The Electronic medium is unique in the way that in this particular story, dialogue was not needed to follow the plot. The medium adds aspects such as images of characters, interactive enviorments, and music to portray emotions and an environment’s ambiance. This directly reflect what McLuhan speaks of on page 15 of his book the Medium is the Massage stating, “the method of our time is to use not a single but multiple models for exploration.” This is directly shown through this work because it’s use of remediating different musical and artistic pieces to create a darker, silent story following Red is intrigal to the message of the piece. A simple story book, where “little red riding hood” got it’s start is a medium which offers only one mode for exploration, the reader’s imagination. However the interaction in this piece is what makes it, as McLahan states, modern media.
The fact that no written word or dialog was used in the work is a testament to the power of visual and audio stimulation. Those who see the piece, experience it because of it’s interactive qualities. This shows just how free the electronic medium is. The chart which can be sufferance states the electronic medium is the least refined and defined by a certain mode of communication, and Redridinghood capitolized on this aspect to create a unique way of looking at an old story.
Red Riding Hood is a classic tale about a girl who visits her grandmother in the woods, but when she arrives at the cabin there is a wolf there instead of her grandmother. In the E- Lit piece by Donna Leishman, Redridinghood, it starts out similar but then about halfway through the story the author gives you the ability to interact with the characters, this is something that is unique to E-Lit. while there are some paper books that let you choose the story you want to read, in Redridinghood, once you choose the story you don’t have to flip forward one hundred pages to continue. Instead, the transition is seamless, the way that E-Lit should be.

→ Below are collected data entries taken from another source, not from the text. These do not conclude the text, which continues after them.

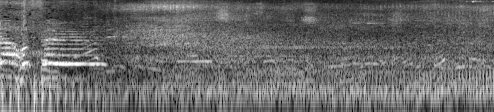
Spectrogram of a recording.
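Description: Men chanting "Hussain" in a rhythmic mourning chant that breaks off about a second and a half in. After that, only steady street noise with traffic remains.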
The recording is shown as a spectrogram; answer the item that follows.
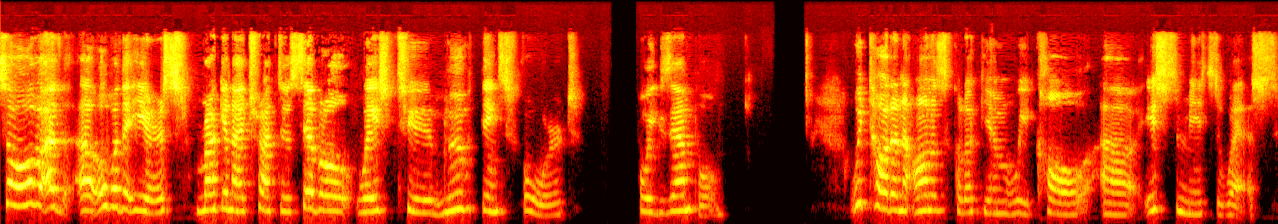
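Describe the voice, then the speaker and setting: A woman with a Korean accent speaks very slowly in a high voice with lively intonation. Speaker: professor. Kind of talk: panel talk.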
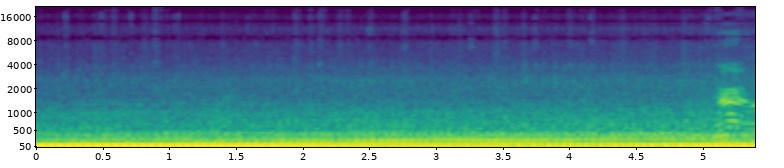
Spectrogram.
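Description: A classic Volkswagen rolls along with a steady low engine rumble and road noise, evenly loud throughout with a slight rise at the end.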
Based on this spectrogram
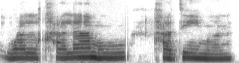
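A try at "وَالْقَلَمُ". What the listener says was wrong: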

This reminds me of the reading when Fiore talks about “multiple Models of exploration.”(68) You could click on Wake Her Up or Shall Red Sleep. Each would give a different view of the story or perhaps a new story altogether. One of the many ways that this could be considered E-Lit would be the use of animation. some could argue that there is also animation in paper books as well, like flip books where there is the illusion of animation, but it is impossible to have a moving character on paper. Another difference that would classify this as E-Lit is the use of Music to help set the mood. This is maybe the most obvious difference, but it is also an important one. With the use of music it is possible to set the tone of the story before anyone even starts the process of advancing through the story.